Records excerpted from a collection
:::

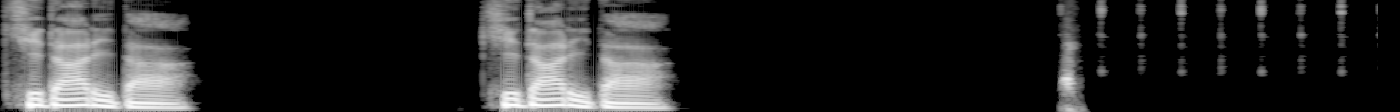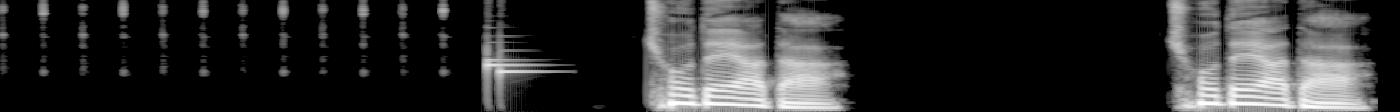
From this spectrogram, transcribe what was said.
기다리다. 기다리다. 초대하다. 초대하다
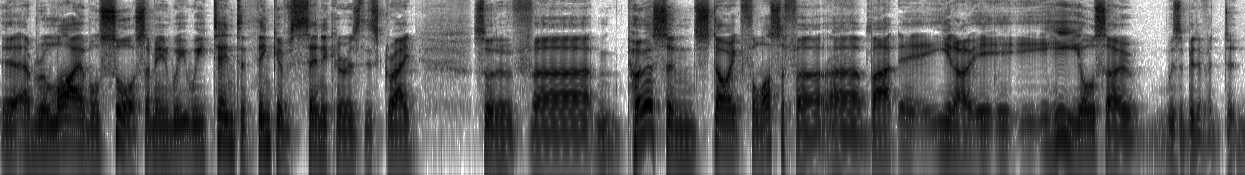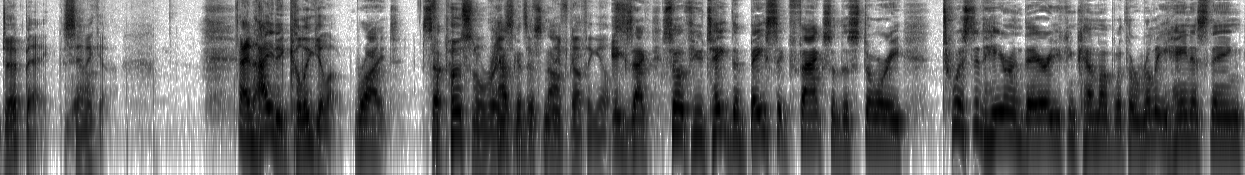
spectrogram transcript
a reliable source. I mean, we we tend to think of Seneca as this great sort of uh, person, stoic philosopher, uh, but uh, you know, he- also was a bit of a dirtbag, Seneca, and hated Caligula. Right. So For personal how reasons, could this if- not if be? nothing else. Exactly. So if you take the basic facts of the story, twisted here and there, you can come up with a really heinous thing.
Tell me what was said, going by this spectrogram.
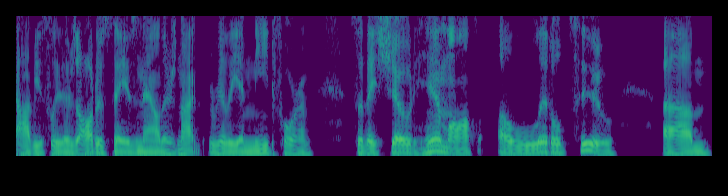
obviously there's autosaves now, there's not really a need for him. So they showed him off a little too. Um,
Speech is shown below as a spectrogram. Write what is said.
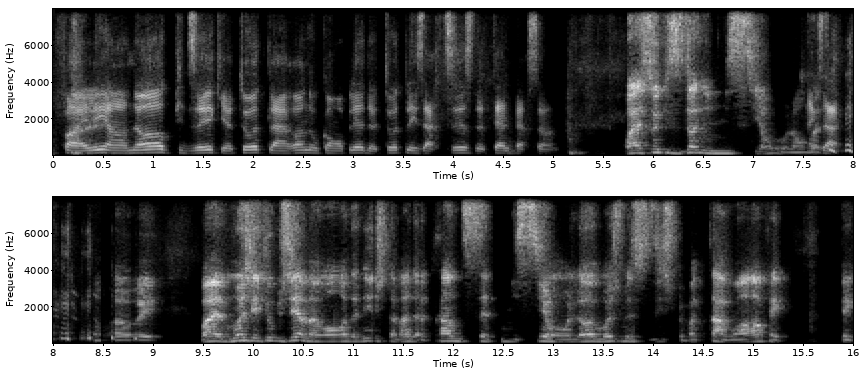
filer en ordre, puis dire qu'il y a toute la run au complet de tous les artistes de telle personne. Ouais, ceux qui se donnent une mission, là, on exact. oui. Ouais, moi, j'ai été obligé à un moment donné, justement, de prendre cette mission-là. Moi, je me suis dit, je ne peux pas tout avoir. Fait, fait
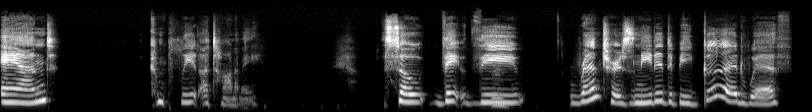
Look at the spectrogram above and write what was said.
and complete autonomy. So they the mm renters needed to be good with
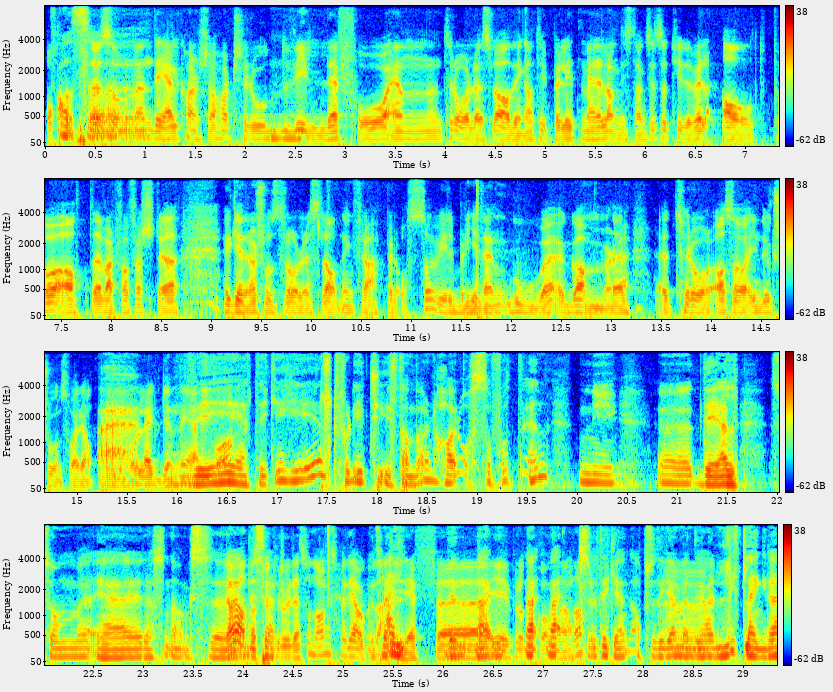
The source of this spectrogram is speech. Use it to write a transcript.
8 Altså- som en del kanskje har trodd ville få en trådløs lading av type litt mer langdistanse, så tyder vel alt på at i hvert fall første generasjons trådløs lading fra Apple også vil bli den gode, gamle eh, tråd, altså induksjonsvarianten du må legge nedpå. Vet ikke helt, fordi T-standarden har også fått en ny uh, del som er resonans-basert. Ja, ja, de søker jo resonans, men de har jo ikke noe er- RF eh, nei, i protokollen ennå. nei, absolutt ikke. Absolutt ikke Men de har litt lengre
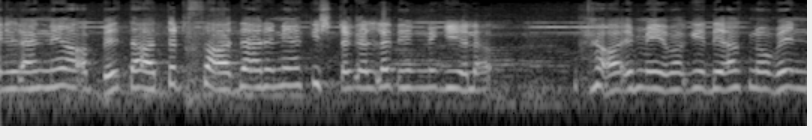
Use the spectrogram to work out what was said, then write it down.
ඉල්ලන්නේ අපේ තාත්තට සාධාරණයක් ඉෂ්ට කරලා දෙන්න කියලා. ආය මේ වගේ දෙයක් නොවෙන්න.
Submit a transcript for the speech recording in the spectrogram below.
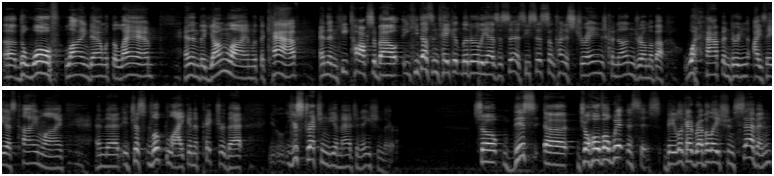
uh, the wolf lying down with the lamb and then the young lion with the calf. And then he talks about, he doesn't take it literally as it says. He says some kind of strange conundrum about what happened during Isaiah's timeline and that it just looked like in a picture that you're stretching the imagination there. So this uh, Jehovah Witnesses, they look at Revelation 7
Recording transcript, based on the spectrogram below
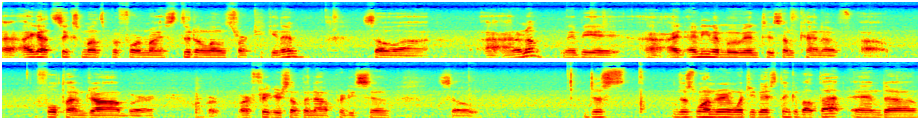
I got six months before my student loans start kicking in. So uh, I, I, don't know. Maybe I, I need to move into some kind of uh, full time job or, or or figure something out pretty soon. So just just wondering what you guys think about that and uh,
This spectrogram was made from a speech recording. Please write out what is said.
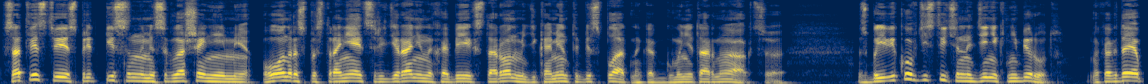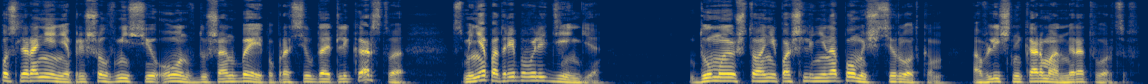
В соответствии с предписанными соглашениями ООН распространяет среди раненых обеих сторон медикаменты бесплатно, как гуманитарную акцию. С боевиков действительно денег не берут. Но когда я после ранения пришел в миссию ООН в Душанбе и попросил дать лекарства, с меня потребовали деньги. Думаю, что они пошли не на помощь сироткам, а в личный карман миротворцев.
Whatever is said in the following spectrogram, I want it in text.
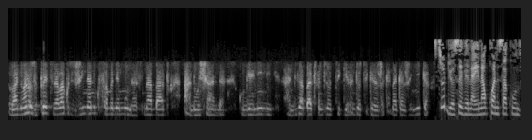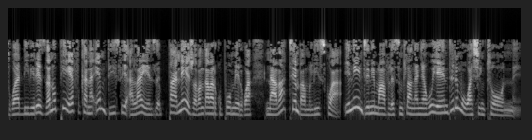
vanhu vanozopedzisira vakuti zvirinani kufamba nemunhu asina bato anoshanda. Kunge inini handina bato randinotsigira ndinotsigira zvakanaka zvenyika. Studio 7 haina kukwanisa kunzwa divi rezanup f kana mdc alliance pane zvavanga vari kupomerwa navatemba muliswa. Ini ndini marvelous mhlanganya uye ndiri muwashington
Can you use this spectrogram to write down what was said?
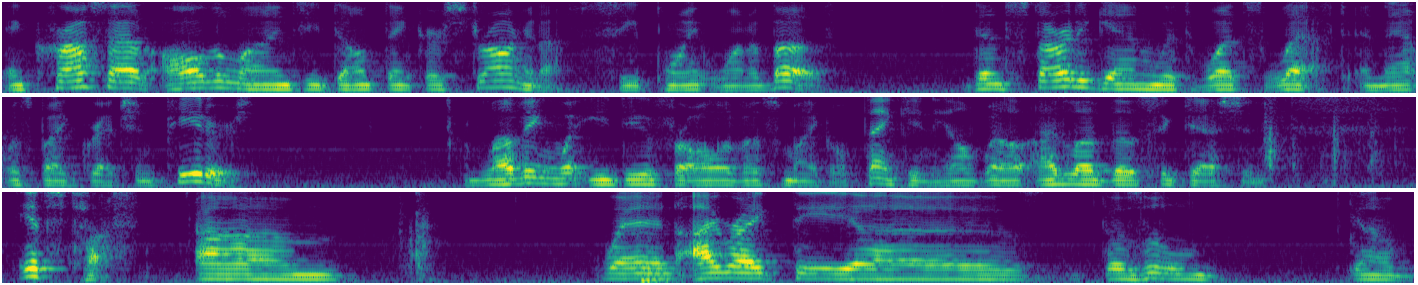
and cross out all the lines you don't think are strong enough. See point one above. Then start again with what's left, and that was by Gretchen Peters. Loving what you do for all of us, Michael. Thank you, Neil. Well, I love those suggestions. It's tough. Um, when I write the uh, those little you know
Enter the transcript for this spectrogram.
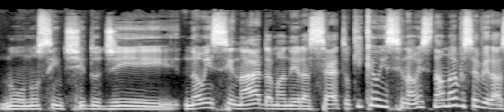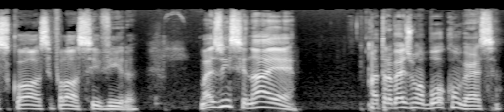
no, no sentido de não ensinar da maneira certa. O que, que é o ensinar? O ensinar não é você virar as costas e falar, ó, se vira. Mas o ensinar é através de uma boa conversa.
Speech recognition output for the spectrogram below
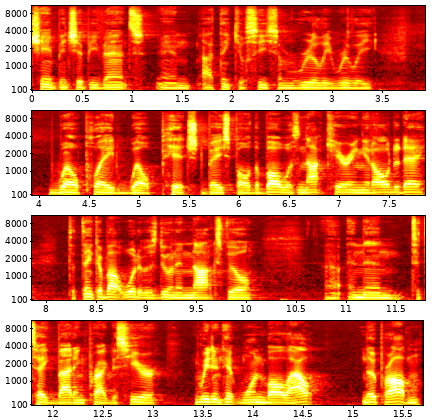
championship events. And I think you'll see some really, really well played, well pitched baseball. The ball was not carrying at all today. To think about what it was doing in Knoxville, uh, and then to take batting practice here, we didn't hit one ball out, no problem.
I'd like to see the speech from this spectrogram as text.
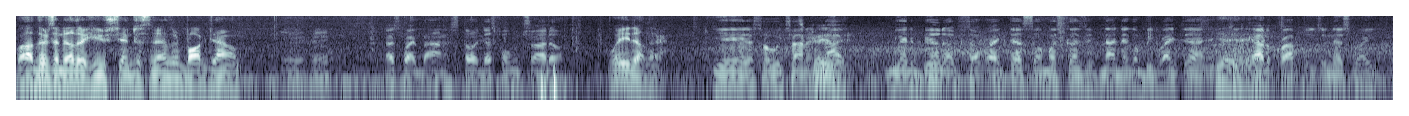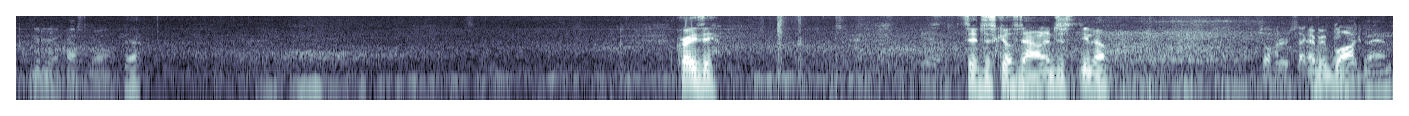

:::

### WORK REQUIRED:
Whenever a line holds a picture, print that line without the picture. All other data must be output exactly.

### ANSWER BELOW:
From this spectrogram, transcribe what was said.
기다리다. 기다리다. 초대하다. 초대하다
spectrogram transcript
a reliable source. I mean, we we tend to think of Seneca as this great sort of uh, person, stoic philosopher, uh, but uh, you know, he- also was a bit of a dirtbag, Seneca, and hated Caligula. Right. So For personal how reasons, could this if- not if be? nothing else. Exactly. So if you take the basic facts of the story, twisted here and there, you can come up with a really heinous thing.
Tell me what was said, going by this spectrogram.
obviously there's autosaves now, there's not really a need for him. So they showed him off a little too. Um,
Speech is shown below as a spectrogram. Write what is said.
filer en ordre, puis dire qu'il y a toute la run au complet de tous les artistes de telle personne. Ouais, ceux qui se donnent une mission, là, on exact. oui. Ouais, moi, j'ai été obligé à un moment donné, justement, de prendre cette mission-là. Moi, je me suis dit, je ne peux pas tout avoir. Fait, fait
Look at the spectrogram above and write what was said.
and complete autonomy. So they the mm renters needed to be good with
The source of this spectrogram is speech. Use it to write a transcript.
8 Altså- som en del kanskje har trodd ville få en trådløs lading av type litt mer langdistanse, så tyder vel alt på at i hvert fall første generasjons trådløs lading fra Apple også vil bli den gode, gamle eh, tråd, altså induksjonsvarianten du må legge nedpå. Vet ikke helt, fordi T-standarden har også fått en ny uh, del som er resonans-basert. Ja, ja, de søker jo resonans, men de har jo ikke noe er- RF eh, nei, i protokollen ennå. nei, absolutt ikke. Absolutt ikke Men de har litt lengre
Use the spectrogram to work out what was said, then write it down.
ඉල්ලන්නේ අපේ තාත්තට සාධාරණයක් ඉෂ්ට කරලා දෙන්න කියලා. ආය මේ වගේ දෙයක් නොවෙන්න.
Submit a transcript for the speech recording in the spectrogram below.
uh, the wolf lying down with the lamb and then the young lion with the calf. And then he talks about, he doesn't take it literally as it says. He says some kind of strange conundrum about what happened during Isaiah's timeline and that it just looked like in a picture that you're stretching the imagination there. So this uh, Jehovah Witnesses, they look at Revelation 7
Recording transcript, based on the spectrogram below
I got six months before my student loans start kicking in. So uh, I, I, don't know. Maybe I, I need to move into some kind of uh, full time job or, or or figure something out pretty soon. So just just wondering what you guys think about that and uh,
This spectrogram was made from a speech recording. Please write out what is said.
В соответствии с предписанными соглашениями ООН распространяет среди раненых обеих сторон медикаменты бесплатно, как гуманитарную акцию. С боевиков действительно денег не берут. Но когда я после ранения пришел в миссию ООН в Душанбе и попросил дать лекарства, с меня потребовали деньги. Думаю, что они пошли не на помощь сироткам, а в личный карман миротворцев.
Whatever is said in the following spectrogram, I want it in text.
vanhu vanozopedzisira vakuti zvirinani kufamba nemunhu asina bato anoshanda. Kunge inini handina bato randinotsigira ndinotsigira zvakanaka zvenyika. Studio 7 haina kukwanisa kunzwa divi rezanup f kana mdc alliance pane zvavanga vari kupomerwa navatemba muliswa. Ini ndini marvelous mhlanganya uye ndiri muwashington
Can you use this spectrogram to write down what was said?
and cross out all the lines you don't think are strong enough. See point one above. Then start again with what's left, and that was by Gretchen Peters. Loving what you do for all of us, Michael. Thank you, Neil. Well, I love those suggestions. It's tough. Um, when I write the uh, those little you know
Enter the transcript for this spectrogram.
no, no sentido de não ensinar da maneira certa. O que, que é o ensinar? O ensinar não é você virar as costas e falar, ó, se vira. Mas o ensinar é através de uma boa conversa.
Speech recognition output for the spectrogram below
championship events. And I think you'll see some really, really well played, well pitched baseball. The ball was not carrying at all today. To think about what it was doing in Knoxville, uh, and then to take batting practice here, we didn't hit one ball out, no problem.
I'd like to see the speech from this spectrogram as text.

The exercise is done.